What the task asks> Only one range belongs in the answer: the line holding "Transcript of voice audio in this spectrogram" through the last line of the records, reproduced as is.

[Collection entries]
════

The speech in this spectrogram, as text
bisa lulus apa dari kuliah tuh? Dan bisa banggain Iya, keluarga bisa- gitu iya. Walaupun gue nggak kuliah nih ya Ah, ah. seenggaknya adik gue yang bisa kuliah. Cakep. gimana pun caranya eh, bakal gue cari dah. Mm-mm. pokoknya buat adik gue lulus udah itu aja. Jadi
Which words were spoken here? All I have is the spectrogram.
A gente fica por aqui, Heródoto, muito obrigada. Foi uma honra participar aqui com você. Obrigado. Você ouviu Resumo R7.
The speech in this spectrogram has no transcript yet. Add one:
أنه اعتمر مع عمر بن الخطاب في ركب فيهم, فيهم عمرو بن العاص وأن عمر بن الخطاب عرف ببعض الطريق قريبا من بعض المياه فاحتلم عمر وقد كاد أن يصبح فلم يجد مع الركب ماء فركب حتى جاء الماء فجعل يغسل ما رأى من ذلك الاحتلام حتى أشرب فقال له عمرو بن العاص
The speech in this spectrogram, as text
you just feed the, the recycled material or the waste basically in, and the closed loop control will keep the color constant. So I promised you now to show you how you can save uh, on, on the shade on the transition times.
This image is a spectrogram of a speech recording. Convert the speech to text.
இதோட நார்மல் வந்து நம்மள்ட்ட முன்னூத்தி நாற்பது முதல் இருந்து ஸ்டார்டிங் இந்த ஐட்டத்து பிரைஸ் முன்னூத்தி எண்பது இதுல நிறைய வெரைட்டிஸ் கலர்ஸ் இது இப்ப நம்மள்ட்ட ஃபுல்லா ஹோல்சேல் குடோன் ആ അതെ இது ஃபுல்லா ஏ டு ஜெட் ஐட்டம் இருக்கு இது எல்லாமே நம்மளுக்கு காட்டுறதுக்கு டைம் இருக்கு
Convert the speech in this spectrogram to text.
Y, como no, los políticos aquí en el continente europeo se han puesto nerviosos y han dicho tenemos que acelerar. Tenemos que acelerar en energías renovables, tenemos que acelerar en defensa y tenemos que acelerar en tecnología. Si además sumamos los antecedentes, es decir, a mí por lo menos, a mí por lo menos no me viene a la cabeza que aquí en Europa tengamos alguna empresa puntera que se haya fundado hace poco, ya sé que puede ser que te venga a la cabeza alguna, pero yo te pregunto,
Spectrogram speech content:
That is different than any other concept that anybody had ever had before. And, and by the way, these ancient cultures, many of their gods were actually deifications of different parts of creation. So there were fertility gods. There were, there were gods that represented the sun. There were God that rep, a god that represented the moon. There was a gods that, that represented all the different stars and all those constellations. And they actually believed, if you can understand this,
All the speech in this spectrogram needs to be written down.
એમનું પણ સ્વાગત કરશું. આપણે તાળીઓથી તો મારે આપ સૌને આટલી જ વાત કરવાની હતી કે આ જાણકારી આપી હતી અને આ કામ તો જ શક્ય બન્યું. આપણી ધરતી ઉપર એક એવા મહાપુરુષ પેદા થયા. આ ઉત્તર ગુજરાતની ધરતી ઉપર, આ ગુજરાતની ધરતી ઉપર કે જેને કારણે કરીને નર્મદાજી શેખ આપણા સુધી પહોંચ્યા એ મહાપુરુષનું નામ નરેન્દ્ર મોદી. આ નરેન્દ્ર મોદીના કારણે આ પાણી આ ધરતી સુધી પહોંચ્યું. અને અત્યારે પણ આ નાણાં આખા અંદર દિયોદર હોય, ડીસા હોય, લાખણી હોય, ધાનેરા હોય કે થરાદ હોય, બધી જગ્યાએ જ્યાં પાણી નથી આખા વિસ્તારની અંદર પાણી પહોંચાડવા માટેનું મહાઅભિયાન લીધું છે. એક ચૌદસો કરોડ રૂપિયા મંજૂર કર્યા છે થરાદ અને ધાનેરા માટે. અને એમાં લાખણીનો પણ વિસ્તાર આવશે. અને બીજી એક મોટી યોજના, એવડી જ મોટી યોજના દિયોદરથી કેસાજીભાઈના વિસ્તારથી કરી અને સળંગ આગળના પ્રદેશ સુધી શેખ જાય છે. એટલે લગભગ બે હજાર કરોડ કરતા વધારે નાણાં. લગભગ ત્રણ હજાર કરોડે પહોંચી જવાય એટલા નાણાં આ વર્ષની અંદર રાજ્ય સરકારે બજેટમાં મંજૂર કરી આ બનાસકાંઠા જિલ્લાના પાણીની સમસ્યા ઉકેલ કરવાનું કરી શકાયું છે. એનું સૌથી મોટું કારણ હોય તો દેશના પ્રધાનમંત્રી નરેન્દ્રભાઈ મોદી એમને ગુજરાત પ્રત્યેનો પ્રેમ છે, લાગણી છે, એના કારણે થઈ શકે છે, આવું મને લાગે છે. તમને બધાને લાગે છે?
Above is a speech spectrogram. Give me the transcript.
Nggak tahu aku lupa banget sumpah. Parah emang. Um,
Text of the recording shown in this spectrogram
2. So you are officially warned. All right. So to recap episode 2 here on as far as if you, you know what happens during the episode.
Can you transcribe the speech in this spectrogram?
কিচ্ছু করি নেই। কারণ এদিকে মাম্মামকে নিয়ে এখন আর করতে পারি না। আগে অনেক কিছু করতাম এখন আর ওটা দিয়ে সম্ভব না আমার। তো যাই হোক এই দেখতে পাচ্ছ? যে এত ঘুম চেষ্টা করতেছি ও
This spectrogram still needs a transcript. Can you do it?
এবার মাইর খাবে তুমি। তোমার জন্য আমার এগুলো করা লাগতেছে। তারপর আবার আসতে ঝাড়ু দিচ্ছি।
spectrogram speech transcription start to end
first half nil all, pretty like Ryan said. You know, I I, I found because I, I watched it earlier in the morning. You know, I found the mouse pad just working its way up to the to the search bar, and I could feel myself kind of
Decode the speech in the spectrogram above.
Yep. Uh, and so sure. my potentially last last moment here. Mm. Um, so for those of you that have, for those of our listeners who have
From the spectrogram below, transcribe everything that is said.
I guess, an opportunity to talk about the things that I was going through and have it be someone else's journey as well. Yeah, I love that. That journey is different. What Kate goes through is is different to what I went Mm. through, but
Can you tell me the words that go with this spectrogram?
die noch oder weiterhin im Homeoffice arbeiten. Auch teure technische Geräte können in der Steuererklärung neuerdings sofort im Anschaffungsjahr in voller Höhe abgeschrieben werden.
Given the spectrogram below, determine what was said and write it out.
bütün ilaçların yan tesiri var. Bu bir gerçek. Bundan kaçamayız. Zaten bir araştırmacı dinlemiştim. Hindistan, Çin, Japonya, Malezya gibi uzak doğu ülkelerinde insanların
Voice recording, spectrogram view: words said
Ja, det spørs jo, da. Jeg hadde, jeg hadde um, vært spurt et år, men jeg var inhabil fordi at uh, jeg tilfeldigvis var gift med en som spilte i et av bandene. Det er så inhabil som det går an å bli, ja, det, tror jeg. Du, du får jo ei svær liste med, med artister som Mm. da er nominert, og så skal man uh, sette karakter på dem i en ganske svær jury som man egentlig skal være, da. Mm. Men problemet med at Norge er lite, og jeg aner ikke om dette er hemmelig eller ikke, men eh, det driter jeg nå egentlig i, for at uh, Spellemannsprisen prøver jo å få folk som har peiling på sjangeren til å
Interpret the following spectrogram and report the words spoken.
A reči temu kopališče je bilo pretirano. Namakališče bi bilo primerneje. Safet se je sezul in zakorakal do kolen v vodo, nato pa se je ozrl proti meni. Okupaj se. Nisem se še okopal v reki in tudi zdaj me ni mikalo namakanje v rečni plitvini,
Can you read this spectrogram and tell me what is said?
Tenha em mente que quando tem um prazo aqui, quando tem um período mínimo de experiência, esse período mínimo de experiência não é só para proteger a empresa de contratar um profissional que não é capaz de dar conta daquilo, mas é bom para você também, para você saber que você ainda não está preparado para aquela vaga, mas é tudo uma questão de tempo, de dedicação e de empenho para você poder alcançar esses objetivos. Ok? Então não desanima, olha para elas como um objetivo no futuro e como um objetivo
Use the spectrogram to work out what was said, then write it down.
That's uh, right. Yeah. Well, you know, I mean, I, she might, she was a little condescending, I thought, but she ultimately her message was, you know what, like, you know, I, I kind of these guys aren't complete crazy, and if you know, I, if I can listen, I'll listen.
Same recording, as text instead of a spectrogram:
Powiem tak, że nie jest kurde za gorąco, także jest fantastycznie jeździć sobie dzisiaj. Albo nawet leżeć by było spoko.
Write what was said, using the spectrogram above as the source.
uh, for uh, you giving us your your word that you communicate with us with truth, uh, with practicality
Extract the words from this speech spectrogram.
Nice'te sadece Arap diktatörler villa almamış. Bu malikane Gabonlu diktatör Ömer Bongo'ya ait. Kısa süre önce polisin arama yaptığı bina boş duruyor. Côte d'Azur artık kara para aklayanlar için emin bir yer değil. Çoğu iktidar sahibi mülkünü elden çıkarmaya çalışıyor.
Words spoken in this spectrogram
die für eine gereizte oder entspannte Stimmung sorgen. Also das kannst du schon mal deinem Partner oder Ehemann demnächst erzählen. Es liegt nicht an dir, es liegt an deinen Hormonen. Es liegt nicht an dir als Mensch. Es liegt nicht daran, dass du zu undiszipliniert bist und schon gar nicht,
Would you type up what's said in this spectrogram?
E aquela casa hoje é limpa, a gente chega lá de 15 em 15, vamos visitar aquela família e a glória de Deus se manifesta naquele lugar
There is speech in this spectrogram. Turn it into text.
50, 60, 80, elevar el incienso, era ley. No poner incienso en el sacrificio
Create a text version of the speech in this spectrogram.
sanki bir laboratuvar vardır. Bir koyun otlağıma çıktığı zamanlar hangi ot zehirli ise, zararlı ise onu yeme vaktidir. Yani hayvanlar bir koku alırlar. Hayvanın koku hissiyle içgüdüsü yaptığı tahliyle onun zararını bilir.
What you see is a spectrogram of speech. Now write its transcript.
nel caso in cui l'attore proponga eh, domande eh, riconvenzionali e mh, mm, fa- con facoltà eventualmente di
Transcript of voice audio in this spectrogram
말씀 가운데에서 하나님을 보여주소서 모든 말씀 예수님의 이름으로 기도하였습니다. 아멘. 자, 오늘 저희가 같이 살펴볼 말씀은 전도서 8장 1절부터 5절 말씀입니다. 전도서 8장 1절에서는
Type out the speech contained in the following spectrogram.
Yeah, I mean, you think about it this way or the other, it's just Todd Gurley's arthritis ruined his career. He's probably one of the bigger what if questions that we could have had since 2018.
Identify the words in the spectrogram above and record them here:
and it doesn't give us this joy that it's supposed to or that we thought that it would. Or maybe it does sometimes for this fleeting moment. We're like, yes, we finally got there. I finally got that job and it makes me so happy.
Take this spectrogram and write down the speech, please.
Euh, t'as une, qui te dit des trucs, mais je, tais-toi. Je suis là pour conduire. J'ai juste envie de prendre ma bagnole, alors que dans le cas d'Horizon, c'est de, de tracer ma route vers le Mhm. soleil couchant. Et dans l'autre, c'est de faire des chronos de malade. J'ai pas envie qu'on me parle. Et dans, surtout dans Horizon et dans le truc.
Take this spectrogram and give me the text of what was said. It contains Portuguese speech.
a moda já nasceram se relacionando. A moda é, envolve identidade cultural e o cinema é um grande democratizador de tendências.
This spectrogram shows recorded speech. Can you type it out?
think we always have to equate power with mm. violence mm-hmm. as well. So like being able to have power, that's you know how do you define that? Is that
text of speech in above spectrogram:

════

Response for this exercise>
Transcript of voice audio in this spectrogram
말씀 가운데에서 하나님을 보여주소서 모든 말씀 예수님의 이름으로 기도하였습니다. 아멘. 자, 오늘 저희가 같이 살펴볼 말씀은 전도서 8장 1절부터 5절 말씀입니다. 전도서 8장 1절에서는
Type out the speech contained in the following spectrogram.
Yeah, I mean, you think about it this way or the other, it's just Todd Gurley's arthritis ruined his career. He's probably one of the bigger what if questions that we could have had since 2018.
Identify the words in the spectrogram above and record them here:
and it doesn't give us this joy that it's supposed to or that we thought that it would. Or maybe it does sometimes for this fleeting moment. We're like, yes, we finally got there. I finally got that job and it makes me so happy.
Take this spectrogram and write down the speech, please.
Euh, t'as une, qui te dit des trucs, mais je, tais-toi. Je suis là pour conduire. J'ai juste envie de prendre ma bagnole, alors que dans le cas d'Horizon, c'est de, de tracer ma route vers le Mhm. soleil couchant. Et dans l'autre, c'est de faire des chronos de malade. J'ai pas envie qu'on me parle. Et dans, surtout dans Horizon et dans le truc.
Take this spectrogram and give me the text of what was said. It contains Portuguese speech.
a moda já nasceram se relacionando. A moda é, envolve identidade cultural e o cinema é um grande democratizador de tendências.
This spectrogram shows recorded speech. Can you type it out?
think we always have to equate power with mm. violence mm-hmm. as well. So like being able to have power, that's you know how do you define that? Is that
text of speech in above spectrogram:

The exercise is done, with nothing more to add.